Have you always known what you wanted to do with your life? Are you just starting to figure it out, or are you stuck making a decision between different career paths? Maybe you’ve got no idea at all?

However you respond to these questions, you are not alone. Figuring out what you want to do can be tough for some, but it’s helpful to start thinking it through now. Choosing the right subjects to study at high school will help set you on a successful path – but how do you know which are the right subjects?


Things to consider

A great place to start figuring out what subjects to choose is to ask yourself a few simple questions: What do I enjoy? What am I good at? What are my values?

Doing something that you don’t enjoy at all is really difficult, and less likely to be successful.

“If you hate a subject, even if you are good at it, your workload may be overwhelming come exam time,” says Bicky Lee (23). “If you love the work, it will be much easier.”

Leigh Bedford (16) agrees: “If I didn’t enjoy it, I think I’d fail heavily.”

Choosing subjects you are good at, as Serena Low (21) did, will raise your rank score, which is important for university entrance.

“First I chose subjects I’d need in any job (English/Maths (Stats)), then I chose subjects that I thought would be beneficial to the job/degree I was thinking of (Business) and then I filled the rest up with subjects I knew I was good at, absolutely loved, and also thought I wouldn’t have a chance to be involved in once I left high school (drama, dance, photography, music),” explains Serena. “I left high school with all of my NCEA’s endorsed with Excellence due to picking those last subjects I was good in, which got me into my degree. There were only 15 spots in my conjoint and I got the last spot ’cause of the extra Excellences I had.”

If you’re thinking of continuing with a subject you studied this year, consider how well you did in it this year. “It’s a good indication of whether you’ll be able to attain good grades as the subject gets harder,” explains Maggy Liu (17).

Other things students consider are: What specific internals/externals does your school provide? How much of the course is outside the classroom? What will the extra fees for trips cost? What options are available if there aren’t enough numbers to make up a class? Who will the teaching team be? What will I actually be learning?

Remember that everyone’s path to success looks different, so you might like to consider an alternate route, such as taking a gap year to travel, save money or volunteer.

Of course, if you already know what job you want to be doing when you leave school, find out what you need to study to set yourself on the right path.

Whatever your aspirations, ask yourself if they are truly in line with your own values.

“For me, it was: What do I value? What do I like? How can I be a force for good?” says Hugo Robinson (21). “My biggest piece of advice to myself was/is: Make sure your aspirations are earnestly yours, and don’t let them stop you from being a multi-faceted human being.”

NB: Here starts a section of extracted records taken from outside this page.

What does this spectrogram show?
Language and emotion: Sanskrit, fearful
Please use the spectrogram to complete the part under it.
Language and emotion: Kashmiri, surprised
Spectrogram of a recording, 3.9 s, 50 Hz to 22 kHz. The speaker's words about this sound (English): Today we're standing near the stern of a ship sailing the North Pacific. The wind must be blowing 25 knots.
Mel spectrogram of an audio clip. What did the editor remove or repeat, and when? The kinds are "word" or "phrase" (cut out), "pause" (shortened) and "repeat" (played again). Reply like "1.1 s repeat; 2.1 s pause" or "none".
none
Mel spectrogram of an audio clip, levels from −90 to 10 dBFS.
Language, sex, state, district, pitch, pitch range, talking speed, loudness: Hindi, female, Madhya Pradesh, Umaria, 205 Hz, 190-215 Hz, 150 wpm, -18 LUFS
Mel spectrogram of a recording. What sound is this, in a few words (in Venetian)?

Where to go for help

For many students, careers advisors and teachers are a good starting point for help and inspiration. However, this doesn’t work for everyone. Others, such as Maggy Liu (16), find it more helpful to talk to students from higher levels or people from the industry they aspire to work in.

“I was a bit cynical towards adults,” says Maggy. “I didn’t think counsellors have enough specific knowledge on subjects to give me any useful information and I thought teachers would be biased.”

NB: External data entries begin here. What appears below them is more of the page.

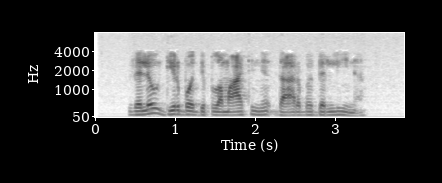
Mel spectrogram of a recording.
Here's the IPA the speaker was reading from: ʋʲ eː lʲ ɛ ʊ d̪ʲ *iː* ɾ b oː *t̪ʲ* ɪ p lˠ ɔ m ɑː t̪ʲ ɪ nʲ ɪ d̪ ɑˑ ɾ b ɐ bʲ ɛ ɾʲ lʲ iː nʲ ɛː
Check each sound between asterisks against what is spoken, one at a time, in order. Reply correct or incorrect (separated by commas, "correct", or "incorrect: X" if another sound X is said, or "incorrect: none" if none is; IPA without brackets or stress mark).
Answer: correct, incorrect: d̪ʲ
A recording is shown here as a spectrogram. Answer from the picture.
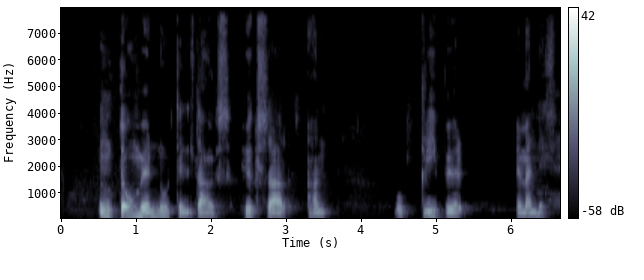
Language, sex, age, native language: Icelandic, male, 13, Icelandic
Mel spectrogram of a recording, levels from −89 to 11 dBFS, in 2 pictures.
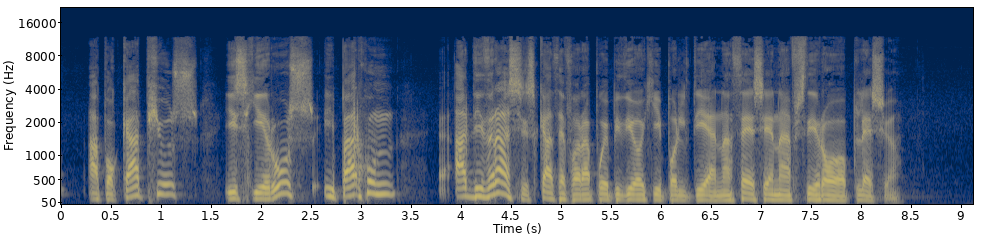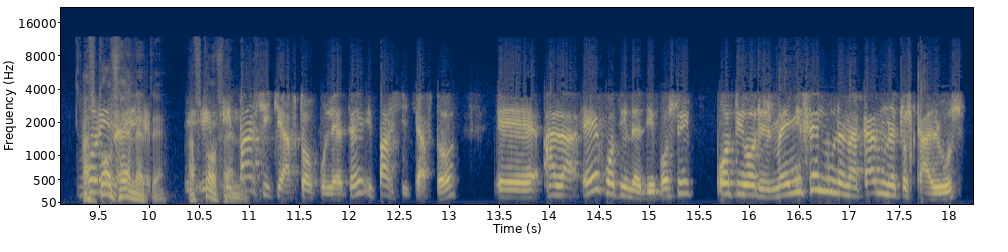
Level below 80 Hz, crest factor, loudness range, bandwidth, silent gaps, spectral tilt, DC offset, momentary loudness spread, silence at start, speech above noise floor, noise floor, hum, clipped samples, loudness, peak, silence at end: -46 dBFS; 14 dB; 3 LU; 12 kHz; none; -4.5 dB/octave; under 0.1%; 7 LU; 0.25 s; 50 dB; -64 dBFS; none; under 0.1%; -15 LUFS; 0 dBFS; 0.1 s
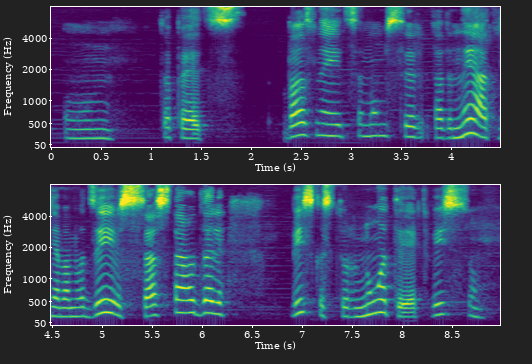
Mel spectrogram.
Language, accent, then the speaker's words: Latvian; Sigulda, Sigulda Municipality, Latvia; Es esmu no Siguldas.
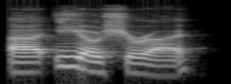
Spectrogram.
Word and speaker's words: Io Shirai: And then, so after the Battle Royal, we move on to the Mae Young Classic 2018 finals as Io Shirai. Did I say that correctly? – Io Shirai.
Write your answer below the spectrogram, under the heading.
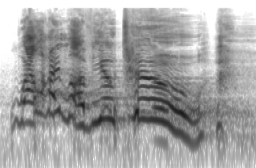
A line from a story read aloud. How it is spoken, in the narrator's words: I shouted back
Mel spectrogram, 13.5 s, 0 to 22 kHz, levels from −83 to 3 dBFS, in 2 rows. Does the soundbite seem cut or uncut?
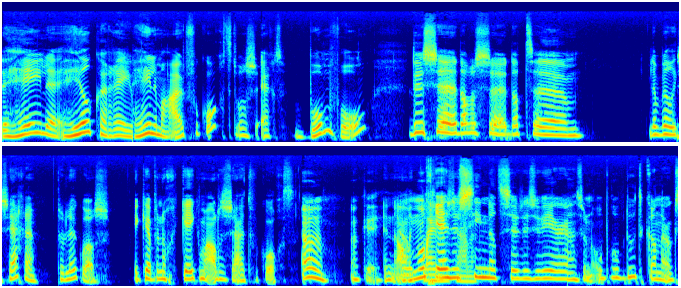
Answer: cut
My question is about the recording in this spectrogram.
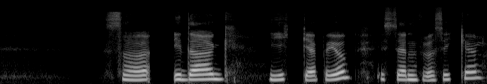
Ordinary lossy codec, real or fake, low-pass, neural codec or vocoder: Opus, 24 kbps; fake; 14.4 kHz; autoencoder, 48 kHz, 32 numbers a frame, DAC-VAE, trained on Japanese speech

Do your own research online, such as via Careers NZ. “I looked on careers.govt.nz to see if there were any requirements for what I wanted to do,” says Kasey McDonnell (19). “They’re really good for that stuff.”

You can get information from subject handbooks and by asking students in the years above you how they are finding their classes. When it comes to choosing university subjects, take advantage of open days, prospectuses and enquiring online with specific questions.

And if the subjects you’ve chosen aren’t what you expected?

“Don’t be afraid to swap and drop classes if they don’t turn out okay,” says Kasey. “It’s much nicer changing than continuing on with something that isn’t enjoyable or relevant to what you want to do.”

Sophie Stone (16) advises caution, however: “f you are thinking about changing a subject, question why, and find out realistically how easy it will be for you to make that change. It’s not impossible, but always think things through.”

Once again, it’s important to remember that different things will work well for different people, so keep in mind that you are a unique individual.

“The best advice I ever got was from people in the industry I wanted to get into and also from people who know me well,” says Bicky. “Not everyone’s journey to success looks the same!”


If you do want to explore your options or get help with subject choice, check out Careers NZ or chat online here.